The above coin, front and back view, is an 1882 Liberty Seated dime. The designer of the coin was Christian Gobrecht.



The above coin, front and back view, is a 1945 Liberty dime. When the coin was first issued, people saw the wings on the head and thought it was a representation of Mercury, the messenger of the gods. Thus the people of the time started calling it a Mercury dime. The coin was designed by Adolph Weinman.



The above coin, front and back view, is a 1948 Roosevelt dime. When President Roosevelt died in 1945, the public wanted his likeness to be placed on a coin. The penny, nickle, and quarter were dismissed because they already carried the likeness of presidents on them. No dollars were being struck that year. This left the dime and half dollar, both having images of Liberty on them. The dime was chosen, because it was more widely circulated. The designer of the coin was John Sinnock.




The above coin, front and back view, is a 1935 Indian Head five cent coin, but it was commonly called a Buffalo nickel. It carries the true likeness of a Native American. The coin was designed by James E. Fraser.



The above coin is a 1939 Jefferson 5 cent, front and back view. Jefferson was the third president to be placed on a coin. When it was decided that Jeffersons' image was to be used in 1938, a public competition was was used to select the best design and the winner also recieved a $1000.00 award. There were 390 entries, the winner was Felix Schlag. Jeffersons' home, Monticello is shown on the back.

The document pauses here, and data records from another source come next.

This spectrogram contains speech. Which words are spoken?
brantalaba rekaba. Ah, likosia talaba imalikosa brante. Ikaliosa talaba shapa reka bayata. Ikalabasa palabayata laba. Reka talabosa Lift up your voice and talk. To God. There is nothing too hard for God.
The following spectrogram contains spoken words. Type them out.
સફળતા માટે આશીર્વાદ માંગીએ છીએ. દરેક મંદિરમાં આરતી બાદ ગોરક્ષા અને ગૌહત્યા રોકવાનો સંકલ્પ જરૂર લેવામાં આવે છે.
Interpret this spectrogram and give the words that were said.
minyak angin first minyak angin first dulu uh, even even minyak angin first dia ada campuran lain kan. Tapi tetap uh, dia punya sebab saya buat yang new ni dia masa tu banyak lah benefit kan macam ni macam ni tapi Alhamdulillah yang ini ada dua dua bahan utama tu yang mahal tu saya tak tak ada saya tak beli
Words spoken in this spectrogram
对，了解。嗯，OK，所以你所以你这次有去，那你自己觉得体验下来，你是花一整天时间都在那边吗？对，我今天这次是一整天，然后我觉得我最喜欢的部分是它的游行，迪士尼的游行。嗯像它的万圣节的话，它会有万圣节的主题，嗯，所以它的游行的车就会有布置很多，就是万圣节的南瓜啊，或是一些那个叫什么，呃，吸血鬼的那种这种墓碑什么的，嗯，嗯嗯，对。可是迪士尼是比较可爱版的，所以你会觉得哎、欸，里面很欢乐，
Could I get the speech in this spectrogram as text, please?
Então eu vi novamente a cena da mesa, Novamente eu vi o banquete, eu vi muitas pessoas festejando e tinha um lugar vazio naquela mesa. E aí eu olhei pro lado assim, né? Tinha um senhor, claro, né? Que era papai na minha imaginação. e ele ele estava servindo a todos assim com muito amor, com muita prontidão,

Footnote.....Dimes, quarter dollars, half dollars, and dollars that are dated 1964 or earlier are composed of 90% silver and 10% copper. This makes them a little bit more valuable, usually four times there face value. Some coins however, were minted in lesser quantities certain years. This gives them a value ten times there face value. Lets not forget coin grading, the better condition a coin is in when you find one, may increases its value.

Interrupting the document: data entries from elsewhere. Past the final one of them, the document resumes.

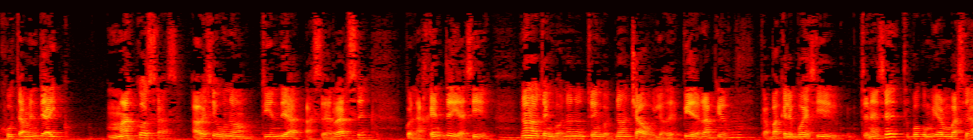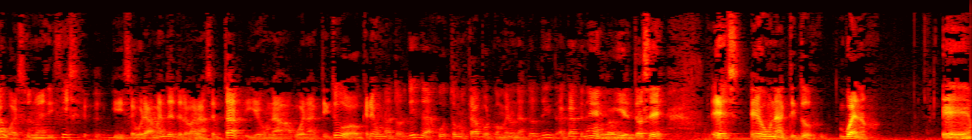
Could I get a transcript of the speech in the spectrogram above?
justamente hay más cosas, a veces uno tiende a, a cerrarse con la gente y decir, no, no tengo, no, no tengo, no, chao, y los despide rápido. Capaz que le puede decir, ¿tenés sed? Te puedo convidar un vaso de agua, eso no es difícil. Y seguramente te lo van a aceptar y es una buena actitud. O querés una tortita, justo me estaba por comer una tortita, acá tenés. Y entonces es, es una actitud. Bueno, eh,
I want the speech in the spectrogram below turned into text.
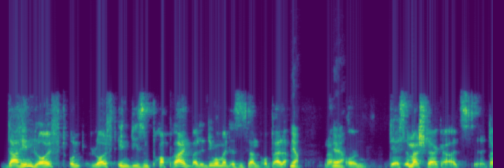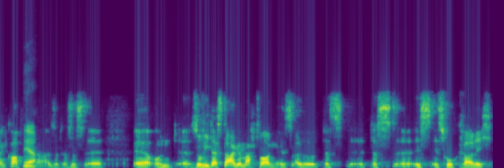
dahin läuft und läuft in diesen Prop rein, weil in dem Moment ist es ja ein Propeller. Ja. Ne? ja. Und der ist immer stärker als äh, dein Kopf. Ja. Ne? Also das ist äh, äh, und äh, so wie das da gemacht worden ist, also das äh, das äh, ist ist hochgradig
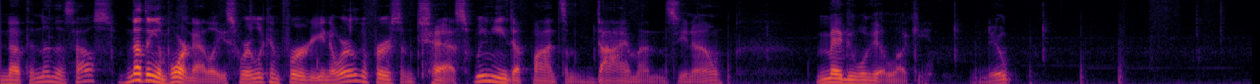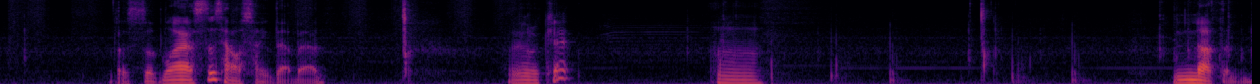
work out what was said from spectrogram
Nothing in this house. Nothing important, at least. We're looking for, you know, we're looking for some chests. We need to find some diamonds, you know. Maybe we'll get lucky. Nope. That's the last. This house ain't that bad. Okay. Uh, nothing.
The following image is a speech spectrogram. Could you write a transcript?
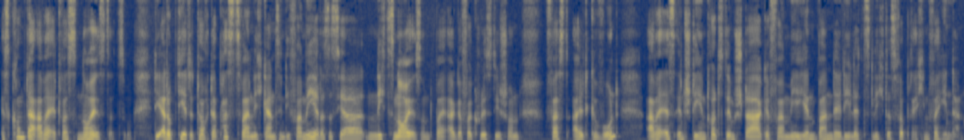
Es kommt da aber etwas Neues dazu. Die adoptierte Tochter passt zwar nicht ganz in die Familie, das ist ja nichts Neues und bei Agatha Christie schon fast alt gewohnt, aber es entstehen trotzdem starke Familienbande, die letztlich das Verbrechen verhindern.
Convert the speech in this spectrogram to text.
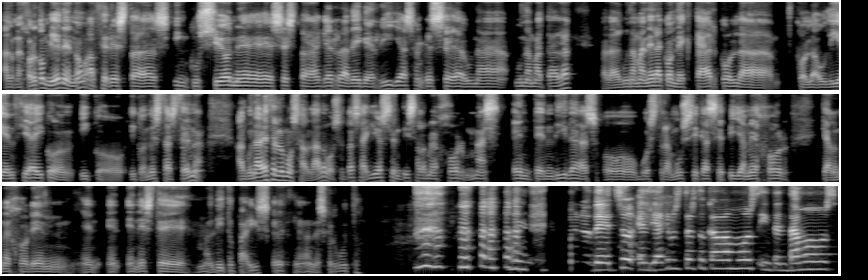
a lo mejor conviene, ¿no? Hacer estas incursiones, esta guerra de guerrillas, aunque sea una, una matada, para de alguna manera conectar con la, con la audiencia y con, y, con, y con esta escena. Alguna vez lo hemos hablado, vosotras allí os sentís a lo mejor más entendidas o vuestra música se pilla mejor que a lo mejor en, en- este maldito país que decían Escorbuto. Bueno, de hecho, el día que nosotros tocábamos, intentamos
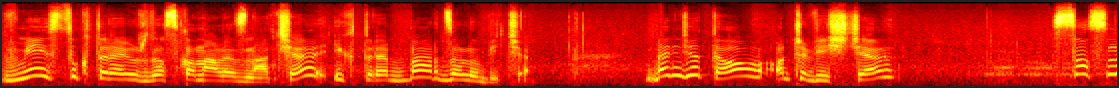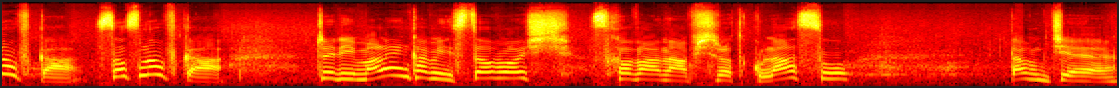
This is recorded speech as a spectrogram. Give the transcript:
w miejscu, które już doskonale znacie i które bardzo lubicie. Będzie to oczywiście Sosnówka, Sosnówka, czyli maleńka miejscowość schowana w środku lasu, tam gdzie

Footnote 2.....Jefferson 5 cent coins dated 1942 to 1945 contain a small amount of silver in them. This was during World War 2, because the nickel was needed for military production, this caused a shortage for coin production, 35% silver was added to continue coin production. The mint mark is above the building on the back of the coin. This is how you can tell it is a wartime silver nickel.

Footnote 3....Our coins haven't changed much in design in the last 50 to 75 years, excluding the 50 States Quarter Dollar Program. Before that time our coins were freqently redesigned, giving us a wide variety of art. That's what makes finding an old coin fun. You get to experience art and a part of history.

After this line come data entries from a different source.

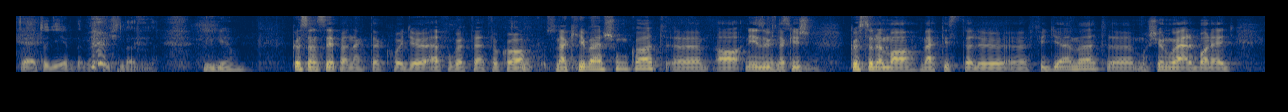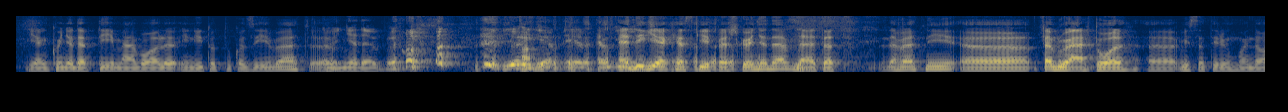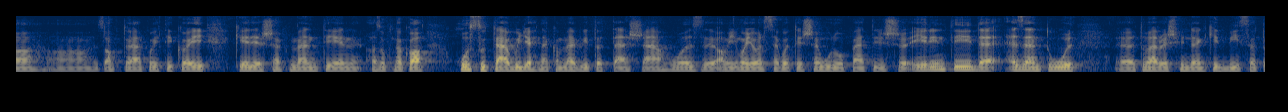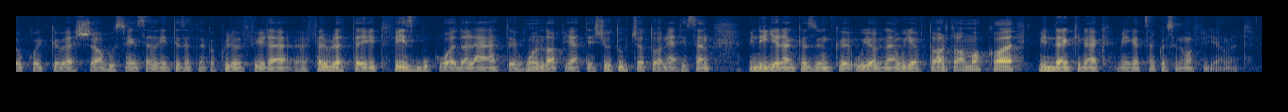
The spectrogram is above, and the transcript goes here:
Lehet, hogy érdemes is lenne. Igen. Köszönöm szépen nektek, hogy elfogadtátok a meghívásunkat. A nézőinknek is köszönöm a megtisztelő figyelmet. Most januárban egy ilyen könnyedebb témával indítottuk az évet. Könnyedebb? ja igen, értem. Eddigiekhez képest könnyedebb, lehetett nevetni. Februártól visszatérünk majd a, az aktuálpolitikai kérdések mentén azoknak a hosszú távú ügyeknek a megvitatásához, ami Magyarországot és Európát is érinti, de ezen túl továbbra is mindenkit bízhatok, hogy kövesse a 21. század intézetnek a különféle felületeit, Facebook oldalát, honlapját és YouTube csatornát, hiszen mindig jelentkezünk újabbnál újabb tartalmakkal. Mindenkinek még egyszer köszönöm a figyelmet.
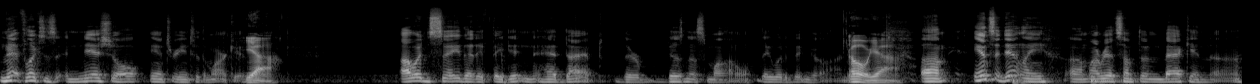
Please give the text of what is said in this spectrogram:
Netflix's initial entry into the market. Yeah. I would say that if they didn't adapt their business model, they would have been gone. Oh yeah. Um, incidentally, um, I read something back in the,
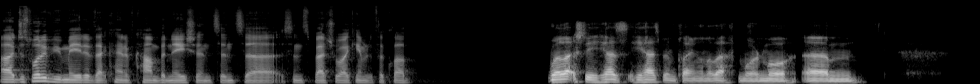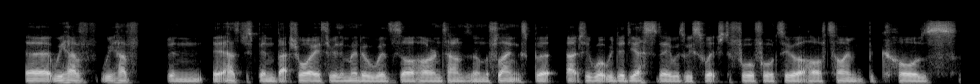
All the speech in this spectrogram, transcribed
Uh, just what have you made of that kind of combination since uh, since Batshuayi came to the club? Well, actually, he has he has been playing on the left more and more. Um, uh, we have we have been it has just been Batshuayi through the middle with Zaha and Townsend on the flanks. But actually, what we did yesterday was we switched to four four two at half time because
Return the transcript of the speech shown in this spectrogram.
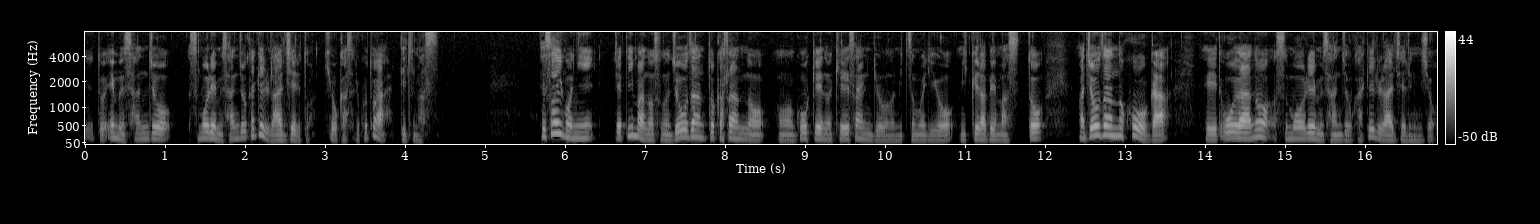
M3 乗スモール M3 乗×ラージ L と評価することができます。で最後に、えっと、今のその乗算と加算の合計の計算量の見積もりを見比べますと、まあ、乗算の方が、えー、とオーダーのスモール m3 乗×ラージ L2 乗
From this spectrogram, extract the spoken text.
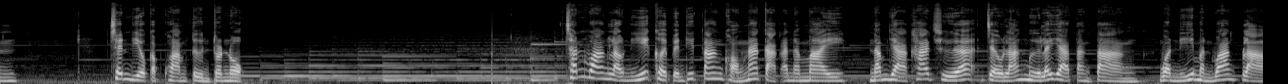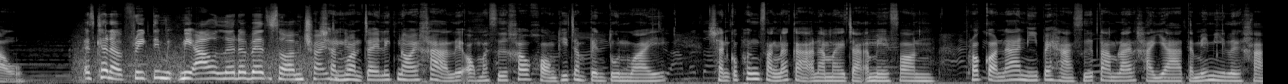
น เช่นเดียวกับความตื่นตระหนก ชั้นวางเหล่านี้เคยเป็นที่ตั้งของหน้ากากอนามัย น้ำยาฆ่าเชื้อ เจลล้างมือและยาต่างๆ วันนี้มันว่างเปล่า It's kind of freaked me out a little bit, so I'm trying ฉัน to หวั่นใจเล็กน้อยค่ะ เลยออกมาซื้อข้าวของที่จำเป็นตุนไว้ ฉันก็เพิ่งสั่งหน้ากากอนามัยจากอเมซอน เพราะก่อนหน้านี้ไปหาซื้อตามร้านขายยาแต่ไม่มีเลยค่ะ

Footnote 4....Over the years, our coins have developed nicknames. The 1 cent is called a penny, this is a carry over from the British/Colonial days when British money was still used. The 5 cent, we call it a nickel, which is what part of the coin is made of. The quarter dollar, I've heard it called two bits. It is a carry over from British/Colonial times when they used the Spanish reale, which would have been cut literally into 8 pieces called bits, or pieces of eight as it was sometimes called, to make change. "Two bits" make a quarter.